Let your family know that they can listen to the ShakeOut earthquake announcement tomorrow, 10/16 at 10:16 a.m., on:
KFRG 95.1 FM (Inland Empire and SB Mountains)
KRXV 98.1 (Mojave Desert)
KZXY 102.3 (Victor Valley)
KDES 98.5 (Morongo Basin)
Make a commitment to care… don’t let preparedness be a once a year event. Steps you take today and in the following days will affect your family’s ability to get back to normal sooner after the next major earthquake.
Make this the year you did something to encourage the survival of your family, friends and coworkers in a major earthquake. Watch this video to learn more about earthquake safety.
For more information, visit www.shakeout.org/California.
Today the San Bernardino County Board of Supervisors recognized the San Bernardino County Fire Department Office of Emergency Services for recently being awarded the California Emergency Services Association (CESA) Public Safety Gold Award for its Mass Care and Shelter, Shelter Operations Compound (SHOC) Program. The CESA Public Safety Gold Award is the top award for public safety emergency management programs in the State of California.
On Thursday, October 17, 2013, Mike Antonucci, OES Emergency Services Manager and Zack Mullennix, OES Emergency Services Officer, were on hand at this year’s CESA Conference in Santa Rosa to receive the award. The CESA State Awards Committee was greatly impressed by the program and called it “an innovative and ground breaking approach to sheltering large groups”.
San Bernardino County’s SHOC Program is a collaborative effort between County Fire, multiple County departments, cities within the Operational Area, the American Red Cross and other partner agencies.
The October 17, 2013 Great ShakeOut was a success in San Bernardino County with 620,412 participants from all sectors including government, school districts, healthcare facilities, nonprofit organizations and local families.
The Great ShakeOut is a worldwide drill performed to increase awareness of earthquakes and help prepare in the event of a disaster.
All San Bernardino County departments participated in the drop, cover and hold on exercise. Some departments followed that exercise with a fire following an earthquake drill and evacuation.

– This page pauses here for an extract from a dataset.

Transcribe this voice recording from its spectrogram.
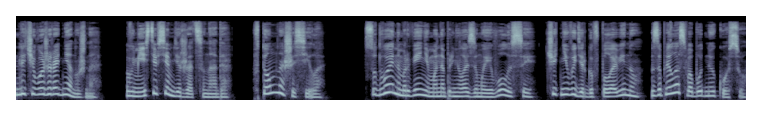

The County Museum held special events the day of the ShakeOut with hundreds of adults and children from nearby schools learning about the impact of earthquakes. The 2014 Great California ShakeOut is scheduled for 10:16 a.m. on October 16, 2014.